Bradford published this atlas in several editions and with various partners.  The first edition was published by William D. Ticktor and did not contain the iconic Republic of Texas map (although we have in fact seen Ticktor examples with a Texas map, suggesting, against conventional wisdom, that there may have been two Ticktor editions).  The second official edition, published in the same year by the American Stationers Company, was the first to contain the Republic of Texas map, which is based on Austin's map, with two pages of descriptive text.  A third edition was issued in 1836, also by American Stationers (though still dated 1835), and contained an unaltered Republic of Texas map with only a single page of descriptive test.  A fourth edition appeared later, possibly 1837, and included an updated and revised map of Texas that replaces the old Mexican land grants with new inchoate counties. The maps from this atlas are an important addition to any collection focusing on early American cartography and Republic of Texas cartography.

All maps in this atlas, though not specifically noted as such, were most likely engraved by G. W. Boynton of Boston, who also engraved most  of the maps for Bradford's later publication.


Date:    1835 (undated)

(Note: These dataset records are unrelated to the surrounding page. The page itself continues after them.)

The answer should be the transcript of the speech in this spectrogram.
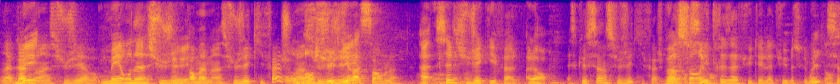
On a quand Mais- même un sujet avant. Mais on a un sujet. Quand même, un sujet qui fâche ou Un un sujet, sujet- qui rassemble Ah, c'est le sujet qui fait. Alors, Est-ce que c'est un sujet qui fâche Vincent est très affûté là-dessus parce que Oui, maintenant, c'est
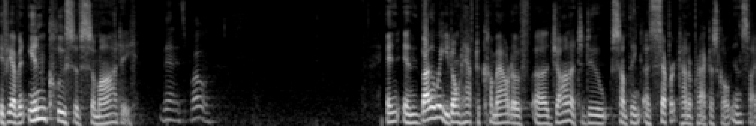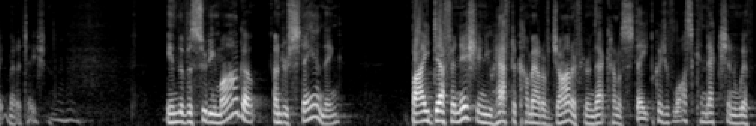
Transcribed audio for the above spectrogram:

Source:    Bradford, T. G., A Comprehensive Atlas Geographical, Historical and Commercial (Boston), 1835.    

References:    Rumsey 2643.094 (1838 edition).

Cartographer:    Thomas Gamaliel Bradford (1802-1887) was born in Boston, Massachusetts, where he worked as an assistant editor for the America Encyclopedia. Bradford's first major cartographic work was his revision and subsequent republishing of an important French geography by Adrian Balbi, published in America as Atlas Designed to Illustrate the Abridgement of Universal Geography, Modern & Ancient. Afterwards Bradford revised and expanded this work into his own important contributions to American cartography, the 1838 "An Illustrated Atlas Geographical, Statistical and Historical of the United States and Adjacent Countries. In his long career as a map publisher Bradford worked with Ticknor of Boston, Freeman Hunt & Company of New York, De Silver of Philadelphia, Hinton, Boynton, and others. Click here for a list of rare maps from Thomas Gamaliel Bradford.

Cartographer:    George Washington Boynton (fl. c. 1830 - 1850) was a Boston based cartographer and map engraver active in the first half of the 19th century. Boynton engraved and compiled maps for numerous publishers including Thomas Bradford, Nathaniel Dearborn, Daniel Adams, and S. G. Goodrich. His most significant work is most likely his engraving of various maps for Bradford's National Atlas. He also engraved for the Boston Almanac. In 1835 Boynton is listed as an employee of the Boston Bewick Company, an engraving, stereotype, and printing concern based at no. 47 Court Street, Boston. Little else is known of his life. Click here for a list of rare maps by G. W. Boynton.

Size:   Printed area measures 10.5 x 8.5 inches (26.67 x 21.59 centimeters)

Scale:    1 : 4850000

Condition:    Very good. Original platemark visible. Minor spotting at places. Blank on verso.

Code:   France-bradford-1835 (to order by phone call: 646-483-0487)

Tags:    Bradford , July Monarchy

Geographicus Map Archive
Links & Affiliations
Site Map * Affiliate Program
GEOGRAPHICUS RARE ANTIQUE MAPS - NEW YORK GALLERY
201 West 105th St., Ste. 42, New York, NY 10025, United States
by appointment only - 646-483-0487 -
ORDER BY PHONE
646-483-0487
info@geographicus.com